**Exercise description:**
No pictures belong in the answer. Repeat all the entries exactly.

**Material supplied:**
-*-*-

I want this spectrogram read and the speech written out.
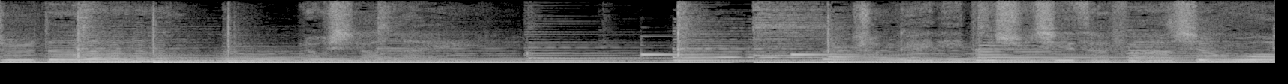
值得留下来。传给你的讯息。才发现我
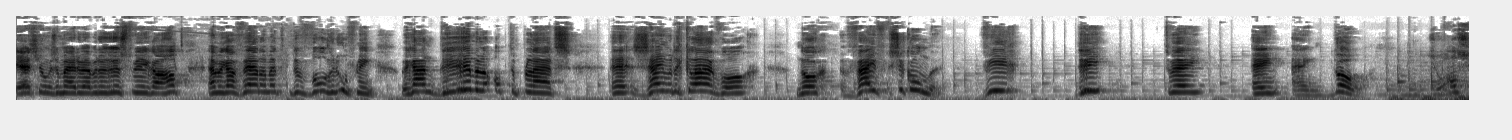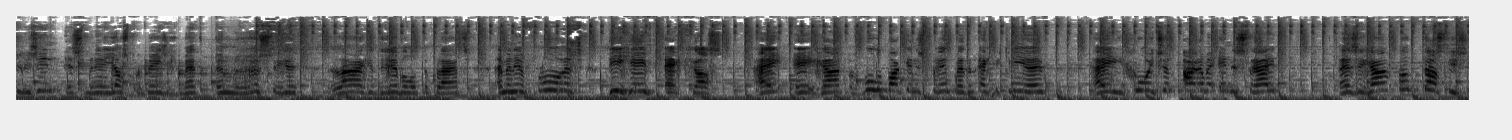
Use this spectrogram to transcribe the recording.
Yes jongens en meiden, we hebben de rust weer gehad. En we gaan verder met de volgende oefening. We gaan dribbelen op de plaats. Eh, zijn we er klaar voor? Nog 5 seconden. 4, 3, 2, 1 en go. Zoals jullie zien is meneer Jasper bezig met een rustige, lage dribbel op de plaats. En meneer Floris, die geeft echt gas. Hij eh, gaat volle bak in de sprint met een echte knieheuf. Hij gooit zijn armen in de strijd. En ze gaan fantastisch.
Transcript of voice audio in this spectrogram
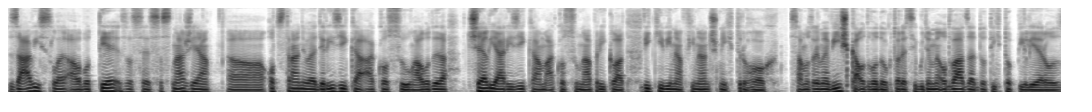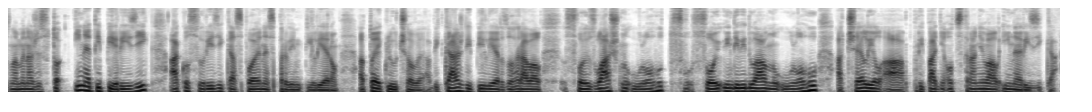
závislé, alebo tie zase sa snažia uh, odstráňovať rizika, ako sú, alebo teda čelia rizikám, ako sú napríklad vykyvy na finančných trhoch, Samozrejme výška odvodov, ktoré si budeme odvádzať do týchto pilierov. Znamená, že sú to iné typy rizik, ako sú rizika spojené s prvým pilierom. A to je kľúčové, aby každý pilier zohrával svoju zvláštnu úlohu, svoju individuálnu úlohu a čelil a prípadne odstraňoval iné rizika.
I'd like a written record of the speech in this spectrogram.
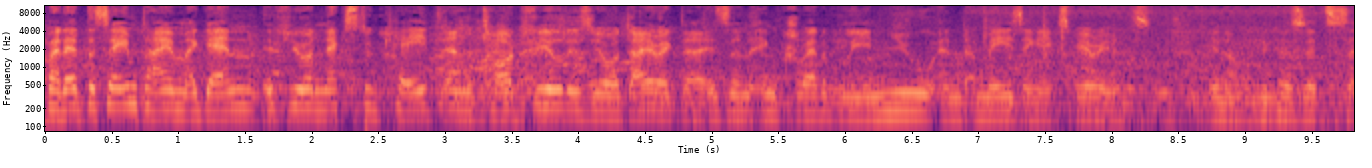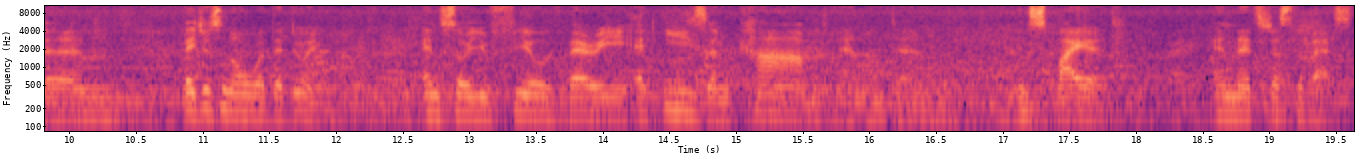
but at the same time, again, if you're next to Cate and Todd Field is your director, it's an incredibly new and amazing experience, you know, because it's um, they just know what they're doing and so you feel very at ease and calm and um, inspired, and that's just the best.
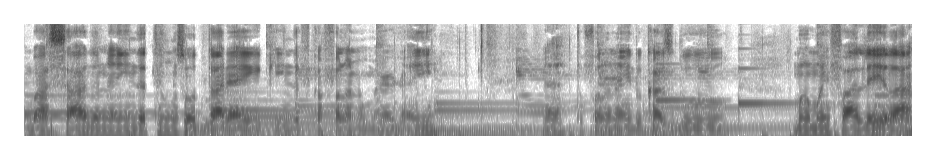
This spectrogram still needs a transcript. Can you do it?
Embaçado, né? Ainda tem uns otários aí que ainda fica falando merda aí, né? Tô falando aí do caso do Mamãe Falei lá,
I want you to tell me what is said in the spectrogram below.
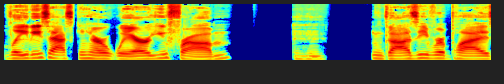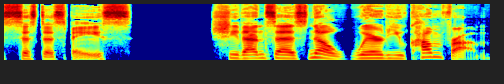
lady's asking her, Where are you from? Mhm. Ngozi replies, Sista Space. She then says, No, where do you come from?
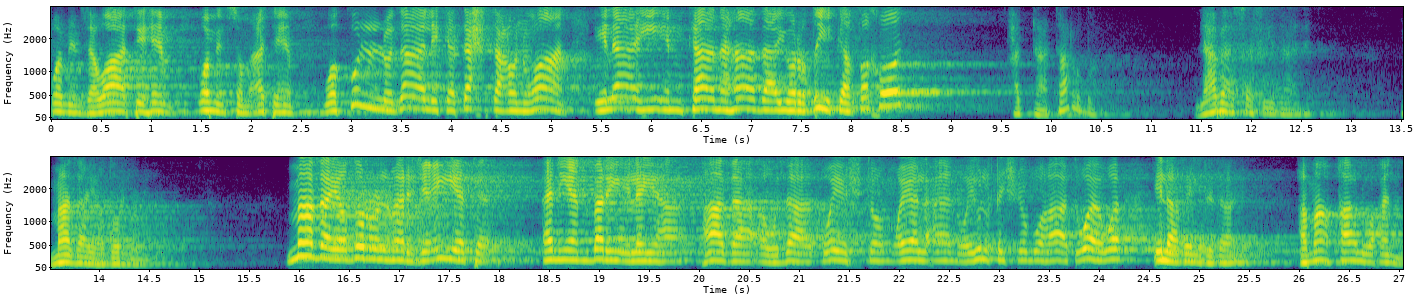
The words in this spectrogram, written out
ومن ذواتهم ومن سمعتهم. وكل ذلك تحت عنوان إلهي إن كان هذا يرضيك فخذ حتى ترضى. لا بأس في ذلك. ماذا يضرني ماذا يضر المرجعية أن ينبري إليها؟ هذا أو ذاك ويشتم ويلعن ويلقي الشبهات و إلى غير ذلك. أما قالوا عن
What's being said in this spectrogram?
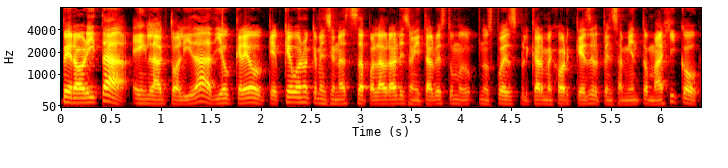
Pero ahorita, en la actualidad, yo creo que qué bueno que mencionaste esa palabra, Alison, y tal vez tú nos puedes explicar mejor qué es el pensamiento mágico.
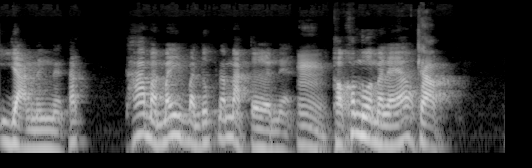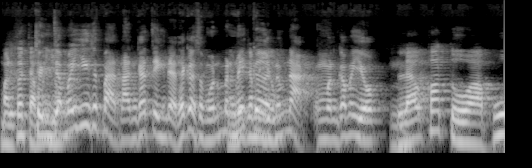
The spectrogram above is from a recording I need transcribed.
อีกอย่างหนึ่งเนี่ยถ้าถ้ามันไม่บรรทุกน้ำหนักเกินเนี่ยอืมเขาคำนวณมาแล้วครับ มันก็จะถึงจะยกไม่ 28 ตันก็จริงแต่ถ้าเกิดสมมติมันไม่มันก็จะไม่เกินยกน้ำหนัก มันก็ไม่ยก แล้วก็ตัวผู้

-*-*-

**Written answer:**
I want this spectrogram read and the speech written out.
值得留下来。传给你的讯息。才发现我
Use this spectrogram to transcribe the recording.
Yes jongens en meiden, we hebben de rust weer gehad. En we gaan verder met de volgende oefening. We gaan dribbelen op de plaats. Eh, zijn we er klaar voor? Nog 5 seconden. 4, 3, 2, 1 en go. Zoals jullie zien is meneer Jasper bezig met een rustige, lage dribbel op de plaats. En meneer Floris, die geeft echt gas. Hij eh, gaat volle bak in de sprint met een echte knieheuf. Hij gooit zijn armen in de strijd. En ze gaan fantastisch.
Transcript of voice audio in this spectrogram
závislé, alebo tie zase sa snažia uh, odstráňovať rizika, ako sú, alebo teda čelia rizikám, ako sú napríklad vykyvy na finančných trhoch, Samozrejme výška odvodov, ktoré si budeme odvádzať do týchto pilierov. Znamená, že sú to iné typy rizik, ako sú rizika spojené s prvým pilierom. A to je kľúčové, aby každý pilier zohrával svoju zvláštnu úlohu, svoju individuálnu úlohu a čelil a prípadne odstraňoval iné rizika.
I'd like a written record of the speech in this spectrogram.
but at the same time, again, if you're next to Cate and Todd Field is your director, it's an incredibly new and amazing experience, you know, because it's um, they just know what they're doing and so you feel very at ease and calm and um, inspired, and that's just the best.
This spectrogram still needs a transcript. Can you do it?
Embaçado, né? Ainda tem uns otários aí que ainda fica falando merda aí, né? Tô falando aí do caso do Mamãe Falei lá,
I want you to tell me what is said in the spectrogram below.
lady's asking her, Where are you from? Mhm. Ngozi replies, Sista Space. She then says, No, where do you come from?
The words in this spectrogram, written out
ومن ذواتهم ومن سمعتهم. وكل ذلك تحت عنوان إلهي إن كان هذا يرضيك فخذ حتى ترضى. لا بأس في ذلك. ماذا يضرني ماذا يضر المرجعية أن ينبري إليها؟ هذا أو ذاك ويشتم ويلعن ويلقي الشبهات و إلى غير ذلك. أما قالوا عن
What's being said in this spectrogram?
Pero ahorita, en la actualidad, yo creo que qué bueno que mencionaste esa palabra, Alison, y tal vez tú nos puedes explicar mejor qué es el pensamiento mágico.
The spectrogram above is from a recording I need transcribed.
อีกอย่างหนึ่งเนี่ยถ้าถ้ามันไม่บรรทุกน้ำหนักเกินเนี่ยอืมเขาคำนวณมาแล้วครับ มันก็จะถึงจะยกไม่ 28 ตันก็จริงแต่ถ้าเกิดสมมติมันไม่มันก็จะไม่เกินยกน้ำหนัก มันก็ไม่ยก แล้วก็ตัวผู้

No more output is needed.